The book ends with a step back to the big picture of whether techno-modernity will be a savior or destroyer. Bartlett illustrates the argument by pitting Zoltan Istvan against John Zerzan. Istvan is a popularizer of transhumanism, which wants to use technology to transcend all human limitations. Zerzan is a purveyor of primitivism, the idea of abandoning technological modernity for an allegedly more human, livable, and lovable way of life (for a far smaller number of people than currently live on this Earth).
The book's secret theme becomes clear when Bartlett notes that Zerzan uses the Web to spread his tech-hating ideology. Zerzan sighingly notes that "you need to use every tool at your disposal to spread those ideas, even if you dislike" the instruments in question. Any human need or attitude will fill every niche that human ability allows. If we have an Internet, we are going to do everything possible on the Internet. Everything.
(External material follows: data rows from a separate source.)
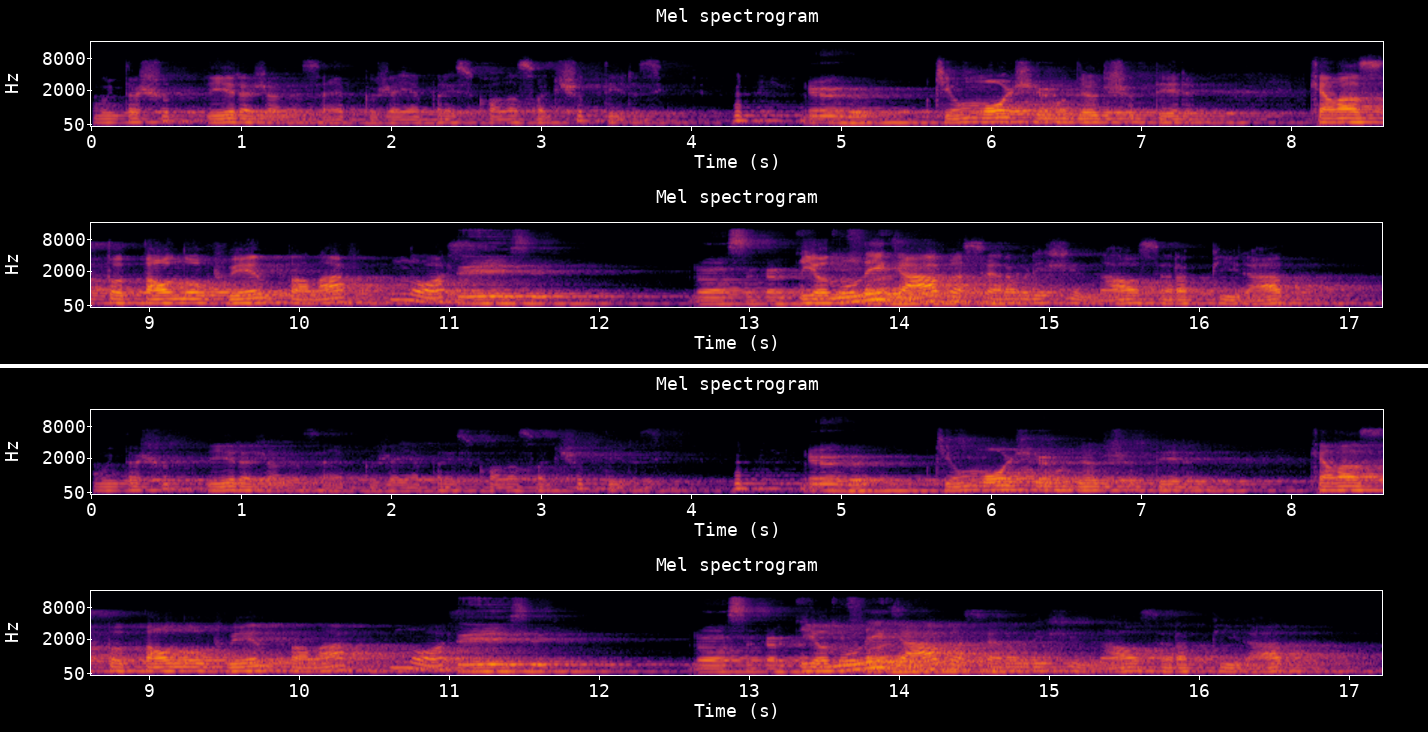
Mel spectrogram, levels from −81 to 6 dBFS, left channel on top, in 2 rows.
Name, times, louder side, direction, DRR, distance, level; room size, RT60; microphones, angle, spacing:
voice 1, 0.0-3.6 5.6-7.4 8.1-10.3 10.6-11.1 13.3-16.6, left 2 dB, 85° left, 4 dB, 2.0 m, -25 dB
voice 2, 4.7-5.3 6.3-6.4 11.0-11.7 12.6-14.3, equal, 5° right, 1 dB, 2.3 m, -28 dB
27.0 x 17.0 x 9.6 m, 2.4 s
head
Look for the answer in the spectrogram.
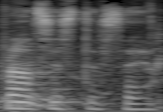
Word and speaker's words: Francis de Sales: Found this piece from one of the saints from one of the traditions, all our guides, all wise beings, St. Francis de Sales? How do you say it? St. Francis from Sales. St. Francis de Sales.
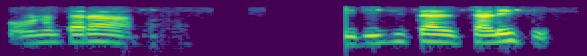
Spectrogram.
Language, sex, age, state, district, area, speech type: Odia, male, 18-30, Odisha, Jagatsinghpur, rural, conversation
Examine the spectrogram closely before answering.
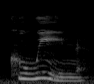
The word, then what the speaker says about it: queen: It's two sounds. It's the sound k and the sound u. Like in the words queen, quit, quiet.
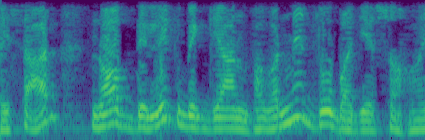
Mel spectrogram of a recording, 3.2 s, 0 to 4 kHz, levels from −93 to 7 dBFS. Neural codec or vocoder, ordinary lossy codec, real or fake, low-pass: none; Opus, 24 kbps; real; 3.6 kHz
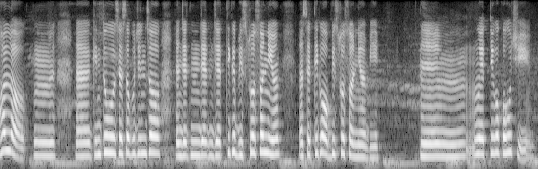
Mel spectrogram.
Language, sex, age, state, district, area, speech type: Odia, female, 18-30, Odisha, Balasore, rural, spontaneous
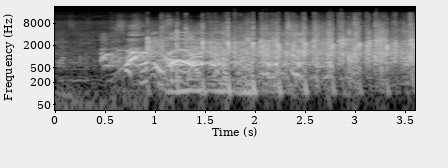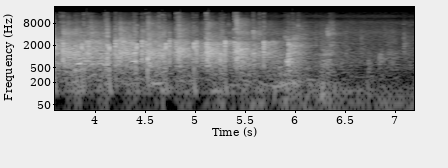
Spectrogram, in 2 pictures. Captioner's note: applause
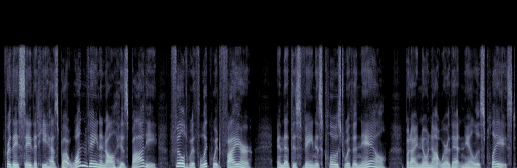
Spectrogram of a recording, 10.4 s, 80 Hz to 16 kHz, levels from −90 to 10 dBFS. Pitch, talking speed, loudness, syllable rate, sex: 185 Hz, 205 wpm, -17 LUFS, 4.6 syllables/s, female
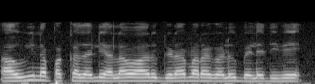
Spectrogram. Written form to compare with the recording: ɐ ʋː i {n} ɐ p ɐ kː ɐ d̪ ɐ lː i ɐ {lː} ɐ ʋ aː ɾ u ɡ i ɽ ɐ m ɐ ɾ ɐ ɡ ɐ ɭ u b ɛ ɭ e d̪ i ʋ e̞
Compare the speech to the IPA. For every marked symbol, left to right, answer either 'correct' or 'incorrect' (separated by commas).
correct, incorrect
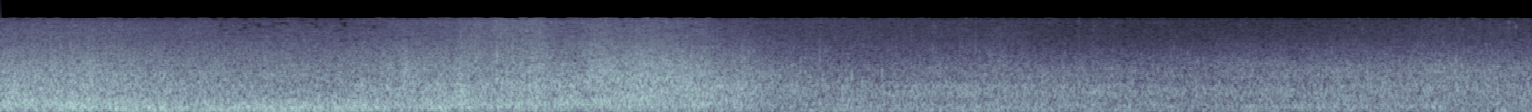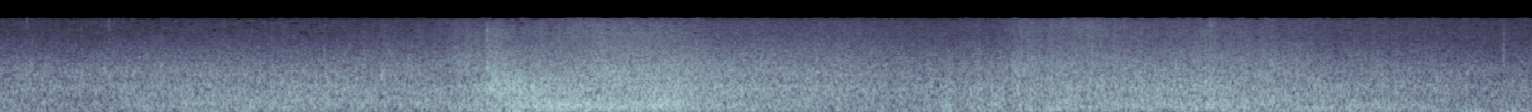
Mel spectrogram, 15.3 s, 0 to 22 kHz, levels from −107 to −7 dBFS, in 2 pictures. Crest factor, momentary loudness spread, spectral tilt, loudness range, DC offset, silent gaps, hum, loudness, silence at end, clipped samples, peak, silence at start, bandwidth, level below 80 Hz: 18 dB; 11 LU; -4.5 dB/octave; 9 LU; under 0.1%; none; none; -36 LUFS; 0 s; under 0.1%; -18 dBFS; 0 s; 11.5 kHz; -50 dBFS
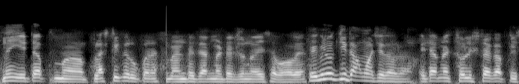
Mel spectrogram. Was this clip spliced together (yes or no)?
yes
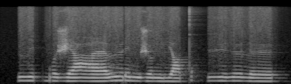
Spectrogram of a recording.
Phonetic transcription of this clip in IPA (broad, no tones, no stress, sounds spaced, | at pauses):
β i t b o ʒ ɛ ʕ æ β ʉ ɾ i n ʒ o n lʲ ʉ tˤ | ɣ y ð ʉ l ø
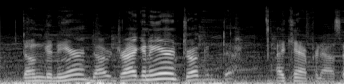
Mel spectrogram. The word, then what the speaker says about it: Drangarnir: to the sea arch that is pronounced Dunga near dragon ear drug and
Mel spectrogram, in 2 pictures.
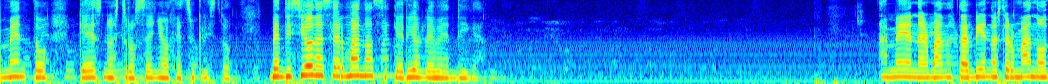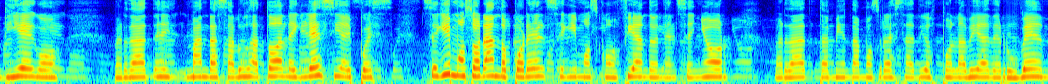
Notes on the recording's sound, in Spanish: TRASMISION EN VIVO DE LA IGLESIA CRISTIANAN MARANATHA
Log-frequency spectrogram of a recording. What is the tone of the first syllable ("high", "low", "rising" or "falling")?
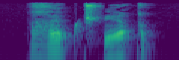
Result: high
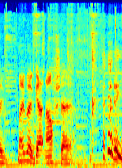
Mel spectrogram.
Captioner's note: people laughing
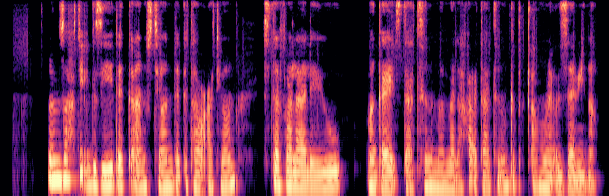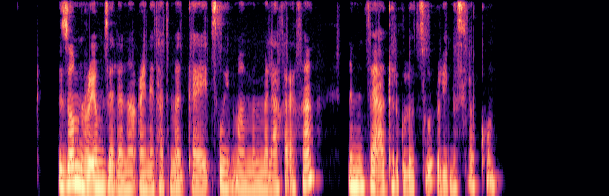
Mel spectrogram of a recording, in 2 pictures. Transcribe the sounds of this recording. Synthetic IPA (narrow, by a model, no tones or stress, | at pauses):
mɐmzaħt̪ʰiʔuɡize̞d̪ɐkʼːaʔanɨst̪ʰiwond̪ɐkʼːɨt̪ʰaβʕa̰t̪ʰion | z̥ɨt̪ʰɐfɐlalɐju | mɐɡajɛt͡sʼt̪ʰat̪ʰɨnmɐmɐlaxɐ̰ʕt̪ʰat̪ʰɨnkʰɨt̪ʼɨ̥kʼːɐmujɪʕɨzːɐβina | ʔɨzo̞mnɨɾiʔo̞mzɐlːɐnaʕajnɐt̪ʰat̪mɐɡajɛt͡sʼwɔjnmamɐmːɐlaxʕta | nɨmɨnt̪ʰajʔaɡɐlɡɨlo̞t̪z̥ɨwʕɨlujɪmɐslɐkʰːum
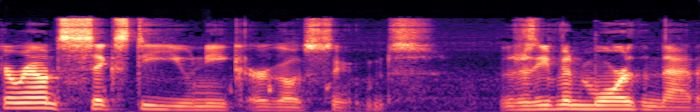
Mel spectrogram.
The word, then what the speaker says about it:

Even after all the darkness he explores, Bartlett seems optimistic. And while he doesn't lay out the reasons for that optimism directly, you may find a reason for hope in his summation of the cypherpunk message. The Net, light or dark, allows us "to hold multiple personalities and identities," he writes. And that "extends the degrees of freedom individuals have, which in the long run will encourage people to live more productive and self-reliant lives, and leave more space for new ways of living."
This article originally appeared in print under the headline "Freedom in the Dark".